Review- The Charles Lloyd New Quartet, Town Hall, Seattle, December 6th, 2009
Review by E. Joyce Glasgow (All photo credits/copyrights: E. Joyce Glasgow- Photo identification, top to bottom: Jason Moran, piano; Eric Harland, drums; Reuben Rogers, bass; Charles Lloyd, bandleader, tenor saxophone, flute, taraga
Legendary jazz saxophonist and flautist, Charles Lloyd returned to Seattle on December 6th for an incredible concert at Town Hall with Jason Moran, piano, Reuben Rogers, bass and Eric Harland, drums. This Earshot sponsored event was one of the highlight jazz concerts of the year and a fitting, celebratory punctuation to bring 2009 to a close.
Charles Lloyd has played and recorded with some of the great musicians of our time, including; Keith Jarrett, Jack DeJohnette, Cannonball Adderley, Zakir Hussain, Billy Higgins, Chico Hamilton, Cecil McBee, Herbie Hancock and Michel Petrucciani.
Now 71, Lloyd has been on a spiritual quest his whole life, both personally and through his music. He semi-retired temporarily from his musical career in the 1970’s and spent his time teaching meditation. He has said: “For me, the purpose of life is to know God and the struggle of spiritual life will go on as long as I have breath. The pursuit and the music are one.” Another moving quote from Lloyd: “Music is a healing force. It has the ability to transcend boundaries, it can touch the heart directly, it can speak to a depth of the spirit where no words are needed. It is a most powerful form of communication and expression of beauty.” The beauty of his spirit shines through his lyrical, graceful, reverent, sensitive playing. His connection to spirit was also reflected on the evening of his concert in the lovely, soft touches of fresh, white and red flowers on the stage.
Lloyd has chosen the perfect musicians to compliment his musical vision, all accomplished, versatile and innovative in their approaches to their individual instruments.
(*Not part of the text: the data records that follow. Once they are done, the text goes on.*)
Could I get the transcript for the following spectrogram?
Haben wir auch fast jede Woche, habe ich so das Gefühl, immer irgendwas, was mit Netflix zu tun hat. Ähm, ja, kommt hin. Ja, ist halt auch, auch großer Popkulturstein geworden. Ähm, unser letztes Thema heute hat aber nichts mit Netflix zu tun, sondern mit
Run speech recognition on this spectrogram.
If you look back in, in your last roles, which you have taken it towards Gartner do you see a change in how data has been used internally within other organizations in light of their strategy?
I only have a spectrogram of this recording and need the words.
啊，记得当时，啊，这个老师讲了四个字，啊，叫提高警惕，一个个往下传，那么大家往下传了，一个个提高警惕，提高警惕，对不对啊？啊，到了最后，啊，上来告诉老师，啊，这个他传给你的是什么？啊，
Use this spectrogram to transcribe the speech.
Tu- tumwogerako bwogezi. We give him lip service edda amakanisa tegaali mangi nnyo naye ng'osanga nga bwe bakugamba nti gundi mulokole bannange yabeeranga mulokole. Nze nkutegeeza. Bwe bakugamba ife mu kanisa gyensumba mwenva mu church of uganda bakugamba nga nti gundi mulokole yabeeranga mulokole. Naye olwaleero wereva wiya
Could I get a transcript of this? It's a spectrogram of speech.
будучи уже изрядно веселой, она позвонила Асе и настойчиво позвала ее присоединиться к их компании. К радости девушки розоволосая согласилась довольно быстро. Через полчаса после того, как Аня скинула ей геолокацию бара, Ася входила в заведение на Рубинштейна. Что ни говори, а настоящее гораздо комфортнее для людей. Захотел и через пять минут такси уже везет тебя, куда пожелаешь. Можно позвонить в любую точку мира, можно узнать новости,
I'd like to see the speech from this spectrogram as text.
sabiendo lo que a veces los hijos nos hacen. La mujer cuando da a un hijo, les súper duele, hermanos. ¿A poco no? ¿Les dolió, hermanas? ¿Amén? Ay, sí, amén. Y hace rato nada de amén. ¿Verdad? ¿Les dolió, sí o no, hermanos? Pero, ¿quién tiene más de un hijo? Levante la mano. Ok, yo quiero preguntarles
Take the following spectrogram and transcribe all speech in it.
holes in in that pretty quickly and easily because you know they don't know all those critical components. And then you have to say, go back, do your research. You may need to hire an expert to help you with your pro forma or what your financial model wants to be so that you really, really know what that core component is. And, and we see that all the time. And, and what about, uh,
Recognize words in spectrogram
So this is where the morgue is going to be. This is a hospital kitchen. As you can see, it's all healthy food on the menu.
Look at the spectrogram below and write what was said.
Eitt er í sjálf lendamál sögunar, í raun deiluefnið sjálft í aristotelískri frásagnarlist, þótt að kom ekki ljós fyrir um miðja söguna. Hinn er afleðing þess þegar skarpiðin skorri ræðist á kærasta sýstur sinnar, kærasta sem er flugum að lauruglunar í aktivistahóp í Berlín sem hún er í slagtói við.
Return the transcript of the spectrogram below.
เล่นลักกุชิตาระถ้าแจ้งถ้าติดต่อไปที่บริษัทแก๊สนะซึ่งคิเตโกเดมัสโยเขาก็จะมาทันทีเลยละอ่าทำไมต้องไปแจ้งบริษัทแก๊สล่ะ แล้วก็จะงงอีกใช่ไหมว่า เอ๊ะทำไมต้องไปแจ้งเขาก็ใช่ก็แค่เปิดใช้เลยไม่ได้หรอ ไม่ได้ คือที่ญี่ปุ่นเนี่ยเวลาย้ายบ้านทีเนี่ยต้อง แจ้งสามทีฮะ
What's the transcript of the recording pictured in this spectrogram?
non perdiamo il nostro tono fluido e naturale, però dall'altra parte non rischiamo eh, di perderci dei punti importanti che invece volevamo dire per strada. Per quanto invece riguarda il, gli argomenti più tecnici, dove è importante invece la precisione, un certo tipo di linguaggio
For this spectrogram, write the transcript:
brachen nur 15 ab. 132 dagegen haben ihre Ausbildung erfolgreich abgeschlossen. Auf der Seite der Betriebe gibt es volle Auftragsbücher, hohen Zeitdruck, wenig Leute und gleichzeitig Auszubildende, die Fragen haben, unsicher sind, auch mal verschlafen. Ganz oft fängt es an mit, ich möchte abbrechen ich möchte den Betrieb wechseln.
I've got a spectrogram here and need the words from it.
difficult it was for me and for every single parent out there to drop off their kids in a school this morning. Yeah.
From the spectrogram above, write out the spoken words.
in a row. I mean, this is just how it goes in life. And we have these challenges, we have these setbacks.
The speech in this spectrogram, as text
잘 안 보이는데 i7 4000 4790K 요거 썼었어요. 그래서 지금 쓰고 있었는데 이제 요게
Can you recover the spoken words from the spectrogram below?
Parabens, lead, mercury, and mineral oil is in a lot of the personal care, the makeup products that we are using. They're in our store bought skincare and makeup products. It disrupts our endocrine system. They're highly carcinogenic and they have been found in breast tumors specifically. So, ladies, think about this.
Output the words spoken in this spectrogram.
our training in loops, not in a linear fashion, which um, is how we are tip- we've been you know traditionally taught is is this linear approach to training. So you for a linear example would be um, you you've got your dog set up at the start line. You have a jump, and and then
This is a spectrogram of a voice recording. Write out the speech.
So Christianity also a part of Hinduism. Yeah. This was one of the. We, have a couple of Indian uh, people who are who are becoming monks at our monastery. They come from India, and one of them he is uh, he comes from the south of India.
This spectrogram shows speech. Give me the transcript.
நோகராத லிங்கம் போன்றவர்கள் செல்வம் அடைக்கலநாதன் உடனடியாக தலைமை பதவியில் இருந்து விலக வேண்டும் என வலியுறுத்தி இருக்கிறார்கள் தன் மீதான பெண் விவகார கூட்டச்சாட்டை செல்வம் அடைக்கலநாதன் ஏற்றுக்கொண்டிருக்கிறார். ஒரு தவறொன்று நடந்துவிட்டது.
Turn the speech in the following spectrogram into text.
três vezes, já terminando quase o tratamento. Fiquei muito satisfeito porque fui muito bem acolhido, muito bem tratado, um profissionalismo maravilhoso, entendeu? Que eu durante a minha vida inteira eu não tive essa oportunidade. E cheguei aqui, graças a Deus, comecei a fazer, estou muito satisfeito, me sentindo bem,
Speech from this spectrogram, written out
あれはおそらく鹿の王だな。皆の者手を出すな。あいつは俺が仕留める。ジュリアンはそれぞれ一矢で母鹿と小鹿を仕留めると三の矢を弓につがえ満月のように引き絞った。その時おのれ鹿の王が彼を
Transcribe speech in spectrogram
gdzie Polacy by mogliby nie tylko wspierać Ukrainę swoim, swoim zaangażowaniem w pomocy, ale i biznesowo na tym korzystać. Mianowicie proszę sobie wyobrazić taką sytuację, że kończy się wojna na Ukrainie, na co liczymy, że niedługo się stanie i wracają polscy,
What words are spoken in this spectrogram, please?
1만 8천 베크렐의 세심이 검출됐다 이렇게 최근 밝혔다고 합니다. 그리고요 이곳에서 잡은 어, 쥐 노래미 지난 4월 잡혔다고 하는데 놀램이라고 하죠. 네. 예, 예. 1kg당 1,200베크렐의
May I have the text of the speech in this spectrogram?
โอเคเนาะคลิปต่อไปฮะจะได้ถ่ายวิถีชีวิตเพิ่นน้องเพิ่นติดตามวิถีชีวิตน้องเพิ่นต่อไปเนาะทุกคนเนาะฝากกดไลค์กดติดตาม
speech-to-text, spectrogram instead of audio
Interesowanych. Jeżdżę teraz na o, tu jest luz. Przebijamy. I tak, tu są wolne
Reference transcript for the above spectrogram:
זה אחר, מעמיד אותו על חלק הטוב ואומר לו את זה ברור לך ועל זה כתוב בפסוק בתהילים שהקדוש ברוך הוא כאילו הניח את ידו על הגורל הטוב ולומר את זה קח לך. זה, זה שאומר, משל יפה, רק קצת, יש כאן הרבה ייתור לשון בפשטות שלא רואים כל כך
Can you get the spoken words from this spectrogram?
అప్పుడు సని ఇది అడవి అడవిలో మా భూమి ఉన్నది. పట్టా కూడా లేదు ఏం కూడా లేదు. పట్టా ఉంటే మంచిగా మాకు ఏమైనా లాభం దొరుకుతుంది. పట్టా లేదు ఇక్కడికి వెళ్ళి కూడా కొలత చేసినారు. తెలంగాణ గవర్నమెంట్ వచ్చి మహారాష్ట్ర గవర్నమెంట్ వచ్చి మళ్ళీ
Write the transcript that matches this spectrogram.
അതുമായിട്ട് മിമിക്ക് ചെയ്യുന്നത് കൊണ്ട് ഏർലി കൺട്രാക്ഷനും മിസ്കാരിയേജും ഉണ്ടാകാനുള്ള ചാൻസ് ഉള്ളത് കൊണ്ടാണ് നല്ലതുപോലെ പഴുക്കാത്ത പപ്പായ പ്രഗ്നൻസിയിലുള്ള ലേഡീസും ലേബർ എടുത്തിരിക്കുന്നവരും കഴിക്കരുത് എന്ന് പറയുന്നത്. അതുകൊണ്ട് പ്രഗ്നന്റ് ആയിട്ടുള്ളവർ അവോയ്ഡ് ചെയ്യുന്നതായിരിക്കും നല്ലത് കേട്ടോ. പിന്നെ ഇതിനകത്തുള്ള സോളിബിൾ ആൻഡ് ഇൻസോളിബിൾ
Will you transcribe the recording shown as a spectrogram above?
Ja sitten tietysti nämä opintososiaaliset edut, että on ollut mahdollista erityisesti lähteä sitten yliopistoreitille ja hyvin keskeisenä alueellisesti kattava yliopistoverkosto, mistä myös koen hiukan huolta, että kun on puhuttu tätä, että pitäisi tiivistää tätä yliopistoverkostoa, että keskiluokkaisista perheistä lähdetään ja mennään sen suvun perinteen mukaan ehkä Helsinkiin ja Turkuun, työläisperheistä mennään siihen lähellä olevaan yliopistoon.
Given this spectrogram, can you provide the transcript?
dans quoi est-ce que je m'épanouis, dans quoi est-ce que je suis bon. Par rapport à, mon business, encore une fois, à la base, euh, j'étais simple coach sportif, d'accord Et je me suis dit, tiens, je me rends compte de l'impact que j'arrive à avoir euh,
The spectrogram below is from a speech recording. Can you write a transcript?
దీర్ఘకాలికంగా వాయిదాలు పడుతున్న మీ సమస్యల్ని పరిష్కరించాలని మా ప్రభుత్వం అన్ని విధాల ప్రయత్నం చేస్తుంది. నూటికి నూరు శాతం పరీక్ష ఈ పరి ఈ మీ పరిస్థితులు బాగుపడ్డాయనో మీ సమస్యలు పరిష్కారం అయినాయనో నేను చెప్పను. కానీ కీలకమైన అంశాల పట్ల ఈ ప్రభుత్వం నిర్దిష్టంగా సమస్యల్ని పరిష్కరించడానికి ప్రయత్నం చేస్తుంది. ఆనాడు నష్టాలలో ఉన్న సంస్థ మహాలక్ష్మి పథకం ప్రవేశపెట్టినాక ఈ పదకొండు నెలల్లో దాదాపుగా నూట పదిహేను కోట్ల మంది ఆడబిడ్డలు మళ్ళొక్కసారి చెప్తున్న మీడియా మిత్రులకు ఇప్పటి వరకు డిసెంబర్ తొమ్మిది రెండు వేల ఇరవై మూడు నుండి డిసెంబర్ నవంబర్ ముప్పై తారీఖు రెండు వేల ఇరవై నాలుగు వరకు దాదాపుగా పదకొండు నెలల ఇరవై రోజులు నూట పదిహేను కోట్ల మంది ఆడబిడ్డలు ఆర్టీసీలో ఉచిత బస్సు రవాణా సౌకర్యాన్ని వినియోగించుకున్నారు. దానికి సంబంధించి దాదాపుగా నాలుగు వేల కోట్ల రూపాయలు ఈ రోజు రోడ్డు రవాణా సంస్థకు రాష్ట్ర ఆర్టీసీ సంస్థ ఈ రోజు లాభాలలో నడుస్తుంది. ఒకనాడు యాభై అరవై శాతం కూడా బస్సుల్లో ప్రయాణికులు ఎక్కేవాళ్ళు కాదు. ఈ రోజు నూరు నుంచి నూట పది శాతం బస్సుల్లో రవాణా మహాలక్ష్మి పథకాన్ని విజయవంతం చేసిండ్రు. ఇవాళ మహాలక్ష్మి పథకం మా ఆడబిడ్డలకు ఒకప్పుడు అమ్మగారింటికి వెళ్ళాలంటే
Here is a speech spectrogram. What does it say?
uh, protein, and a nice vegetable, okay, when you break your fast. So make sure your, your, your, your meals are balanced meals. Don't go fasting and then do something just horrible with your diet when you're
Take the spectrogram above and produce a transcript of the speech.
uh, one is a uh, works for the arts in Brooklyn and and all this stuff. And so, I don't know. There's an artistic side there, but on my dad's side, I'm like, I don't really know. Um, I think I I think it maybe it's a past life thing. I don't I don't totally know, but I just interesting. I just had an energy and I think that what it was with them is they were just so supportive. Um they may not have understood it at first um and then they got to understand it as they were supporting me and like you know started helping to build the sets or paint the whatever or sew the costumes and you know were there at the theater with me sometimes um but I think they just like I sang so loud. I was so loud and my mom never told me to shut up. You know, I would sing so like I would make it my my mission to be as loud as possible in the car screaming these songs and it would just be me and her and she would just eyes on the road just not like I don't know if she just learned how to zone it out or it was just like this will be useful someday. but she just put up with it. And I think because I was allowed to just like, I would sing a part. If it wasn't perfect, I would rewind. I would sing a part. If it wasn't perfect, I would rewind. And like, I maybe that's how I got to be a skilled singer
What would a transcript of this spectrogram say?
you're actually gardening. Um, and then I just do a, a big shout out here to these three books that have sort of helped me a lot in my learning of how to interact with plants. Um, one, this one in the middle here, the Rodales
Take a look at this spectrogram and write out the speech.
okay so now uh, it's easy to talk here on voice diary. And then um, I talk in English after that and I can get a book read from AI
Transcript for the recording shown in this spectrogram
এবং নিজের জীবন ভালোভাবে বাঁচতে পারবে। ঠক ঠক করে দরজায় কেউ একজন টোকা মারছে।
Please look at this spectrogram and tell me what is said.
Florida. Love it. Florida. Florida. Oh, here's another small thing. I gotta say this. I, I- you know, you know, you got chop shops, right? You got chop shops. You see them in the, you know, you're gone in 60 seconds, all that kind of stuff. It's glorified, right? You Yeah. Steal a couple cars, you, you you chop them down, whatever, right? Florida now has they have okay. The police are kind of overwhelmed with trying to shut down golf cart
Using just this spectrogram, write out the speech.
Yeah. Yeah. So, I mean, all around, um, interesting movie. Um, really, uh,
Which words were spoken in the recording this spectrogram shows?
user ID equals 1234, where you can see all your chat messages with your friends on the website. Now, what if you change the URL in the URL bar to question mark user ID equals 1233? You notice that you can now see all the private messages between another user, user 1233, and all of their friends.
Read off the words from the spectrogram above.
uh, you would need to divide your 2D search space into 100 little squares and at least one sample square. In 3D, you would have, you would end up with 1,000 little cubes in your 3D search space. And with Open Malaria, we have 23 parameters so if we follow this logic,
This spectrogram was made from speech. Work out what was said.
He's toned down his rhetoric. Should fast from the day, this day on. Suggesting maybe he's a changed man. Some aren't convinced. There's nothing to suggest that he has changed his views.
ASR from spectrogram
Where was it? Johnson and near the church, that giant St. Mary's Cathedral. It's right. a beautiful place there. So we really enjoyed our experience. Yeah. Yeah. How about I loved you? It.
The four together produced so much musical excitement that I could barely stay in my seat, wishing instead to leap up and move to the infectious rhythms and beautiful spirit and sensuality of the music.
Lloyd started out the evening by telling us an interesting story of a Roma musician in Budapest, Hungary, who played a taragato, a folk variant of the clarinet, and had Lloyd rolling on the floor in its spell. Lloyd really wanted on to play, but, being a national instrument of Hungary, none were let out of the country. Some time after, some Roma people came to his home and presented him with one. Lloyd played the red colored taragato in his concert and it sounded like a cross between a clarinet and a more Middle Eastern or Indian instrument, and kind of like a snake charmer’s hypnotic horn. Lloyd picked up his tenor sax and spent the rest of the evening serenading the audience with his distinctive, expressive, religious, dusky, free, stream of consciousness horn playing. Strains of “Let My People Go” melted into pure improvisations by the four musicians.
Lloyd and the group moved from Eastern influenced music into abstract improvisations, into sweet, swaying, dreamy, reflective melodies, into Caribbean flavored, cheerful, energetic, toe-tapping music. Drummer, Eric Harland created complex and distinctive percussion landscapes as a strong foundation throughout the evening. Moran created many colors and moods on piano and Rogers provided a deep, soulful, fluid undercurrent on bass. The audience members were on their feet at the end of their one, long set and brought the group back for several encores, including a profound recitation by Lloyd of poetic words he attributed to Sri Krishna about the renunciation of the material world and all its encumbrances, towards finding pure freedom and illumination in spirit and becoming a “seer”, free from fear and anger and stilling the senses. The quartet also played Lloyd’s well loved, lyrical, “Forest Flower” as an encore.
Lloyd is one of a kind and a delightful human being. His music is transcendent. I really admire his commitment to finding and expressing himself in his highest purpose. In the meantime, we, the audience, have the privilege of finding great inspiration and spiritual connection through listening to the music of Charles Lloyd.
For more information on Charles Lloyd visit: www.charleslloyd.com.
Seattle’s Earshot Jazz will have the proud distinction of being presented with the ASCAP/Chamber Music America award for “Adventurous Programming”, in January 2010, at the annual national CMA Conference in New York City.
The next Earshot event will be the annual concert of Duke Ellington’s Sacred Music, on Saturday, December 26th at Town Hall, featuring the Seattle Repertory Jazz Orchestra, the Northwest Chamber Chorus and vocalist, Everett Greene. For more information on this concert and other up-coming Earshot events visit: www.earshotjazz.com.